The school board voted Tuesday not to pay the cost of the three-year program. Board members Verla Clevenger and Ruth Becker supported the payment.

Mitchell said he will enroll despite the board's decision.

"Dr. Mitchell already has a Ph.D. and this one costs $100,000 and it's not even in administration or education," board president Evelyn Gleason said. "Considering the financial state of our district right now, it's not a good idea."

But Clevenger said this is the first time the District 228 board has turned down a full-time administrator's request for tuition payment.

"If everyone else gets it, why doesn't Dr. Mitchell get it? It's because they don't want him here. He's not one of their good old boys," she said.

District 228 administrators' contracts include a stipulation on reimbursement for higher education, but Mitchell said his does not specify cost or types of degrees.

"I just want them to honor my contract and do what is right for the district," he said, adding that he's reviewing the board's decision with his attorney.

"We're going to find ourselves in a lawsuit," Clevenger said.

Gleason said the board's attorney told her that the board had the right to turn down Mitchell's request.

Mitchell said he applied to the program because it will put him in contact with top managers and executives from a variety of fields and backgrounds.
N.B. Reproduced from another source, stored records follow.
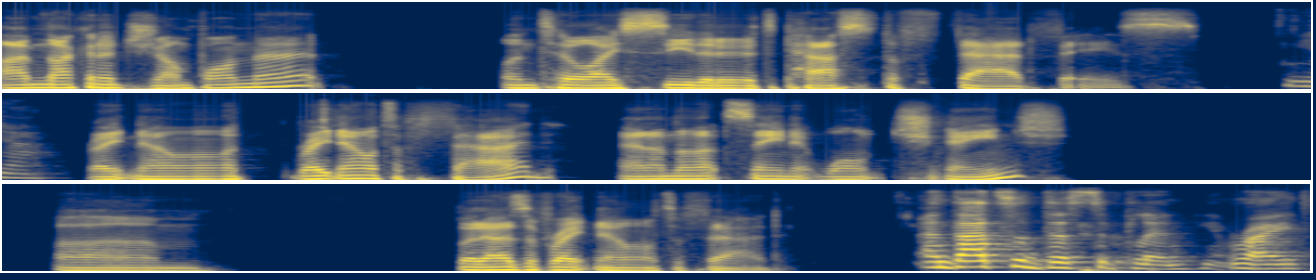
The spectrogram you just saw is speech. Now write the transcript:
I'm not going to jump on that until I see that it's past the fad phase. Yeah. right now right now it's a fad and i'm not saying it won't change. Um but as of right now it's a fad. And that's a discipline, right?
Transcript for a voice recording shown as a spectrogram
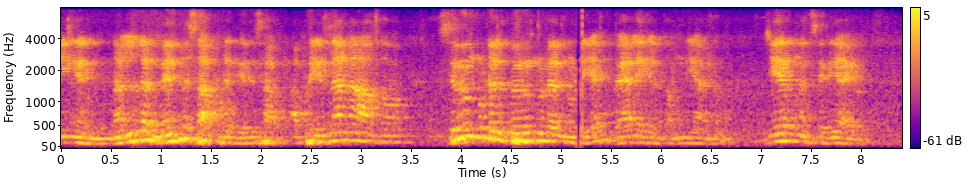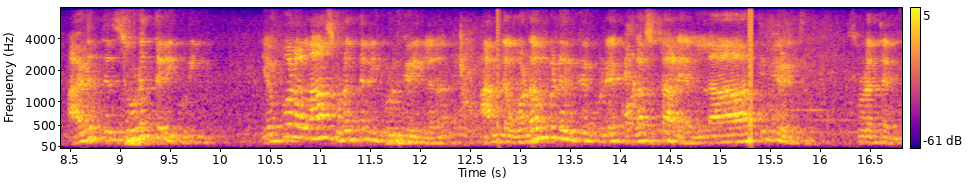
நீங்க நல்ல மென்று சாப்பிடுங்க எது சாப்பிடு அப்படி என்னன்னா ஆகும்? சிறுங்குடல் பெருங்குடலினுடைய வேலைகள் கம்மியாகும் ஜீரணம் சரியாயிடும் அடுத்து சுடுதண்ணி குடிங்க. எவ்வளவுலாம் சுடுதண்ணி கொடுக்குறீங்களோ அந்த உடம்புல இருக்கக்கூடிய கொலஸ்ட்ரால் எல்லாத்தையுமே எடுத்து சுடுதண்ணி.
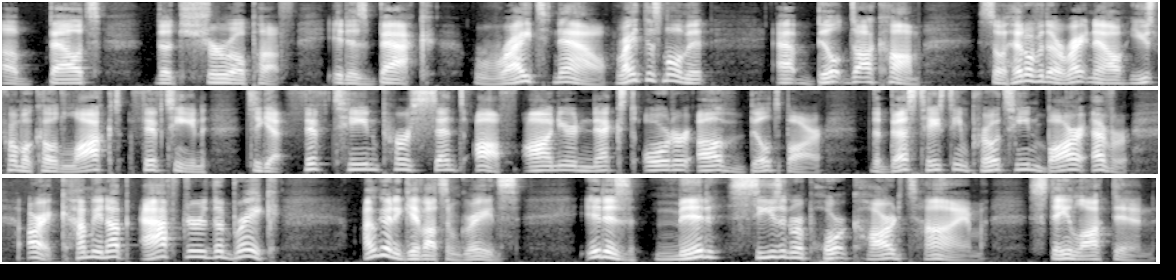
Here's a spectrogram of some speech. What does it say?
about the churro puff. It is back right now, right this moment at built.com. So head over there right now, use promo code LOCKED15 to get 15% off on your next order of Built Bar, the best tasting protein bar ever. All right, coming up after the break, I'm going to give out some grades. It is mid season report card time. Stay locked in.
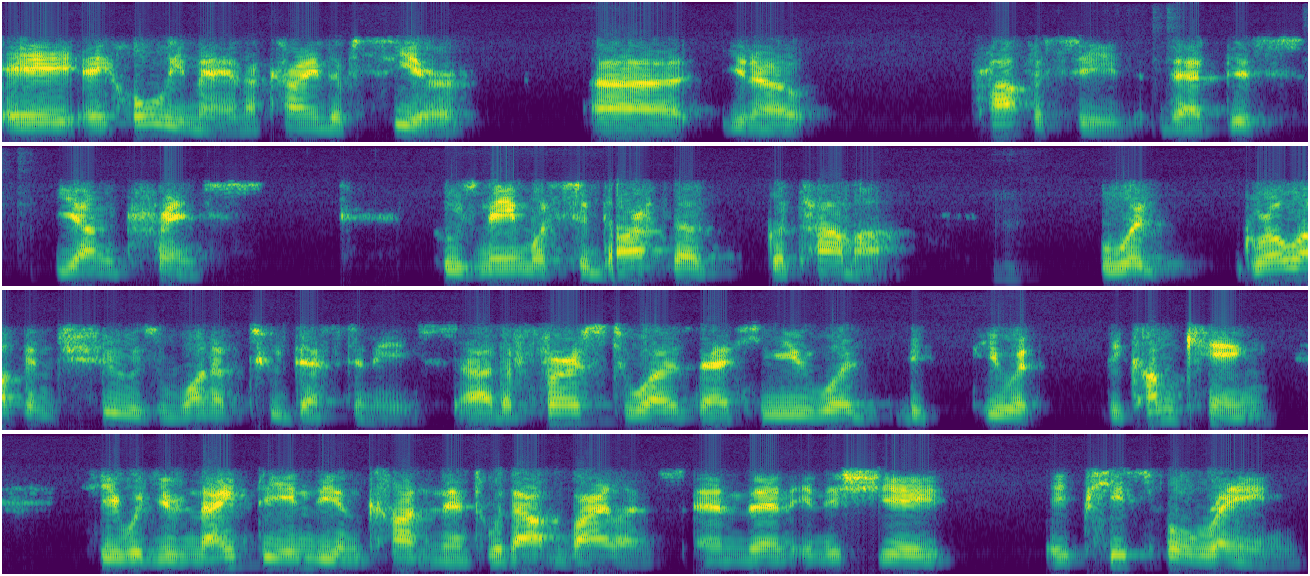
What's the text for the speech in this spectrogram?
a, a holy man, a kind of seer, uh, you know, prophesied that this young prince, whose name was Siddhartha Gautama, mm-hmm. would grow up and choose one of two destinies. Uh, the first was that he would be, he would become king. He would unite the Indian continent without violence, and then initiate a peaceful reign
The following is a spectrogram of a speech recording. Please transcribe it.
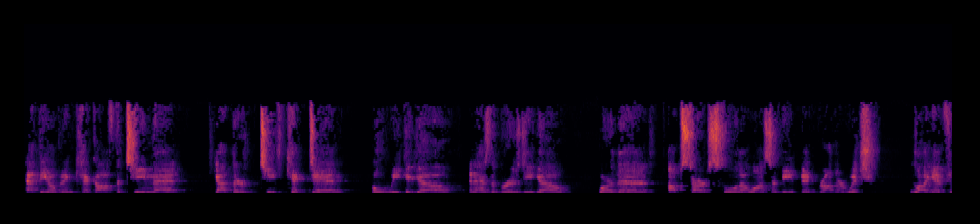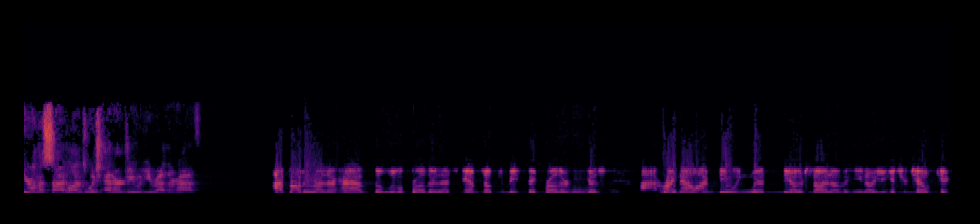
at the opening kickoff? The team that got their teeth kicked in a week ago and has the bruised ego, or the upstart school that wants to beat Big Brother? Which, like, if you're on the sidelines, which energy would you rather have? I'd probably rather have the little brother that's amped up to beat Big Brother because uh, right now I'm dealing with the other side of it. You know, you get your tail kicked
District 228 needs to try new ideas to help pull two of its schools off the state's list of academically failing schools.

"This district needs some out-of-the-box thinking, some innovative ideas," he said. "I have two schools on the watch list, and they're not moving."

The traditional Ph.D. in education that most administrators pursue is not providing those new ideas, he said.

"It is an expensive program but will it help us?" board member Ruth Becker said. "Yes, organizational management is all about finding new and innovative ideas rather than trying the same old ideas every time."

District 228 includes Bremen, Oak Forest, Hillcrest and Tinley Park high schools.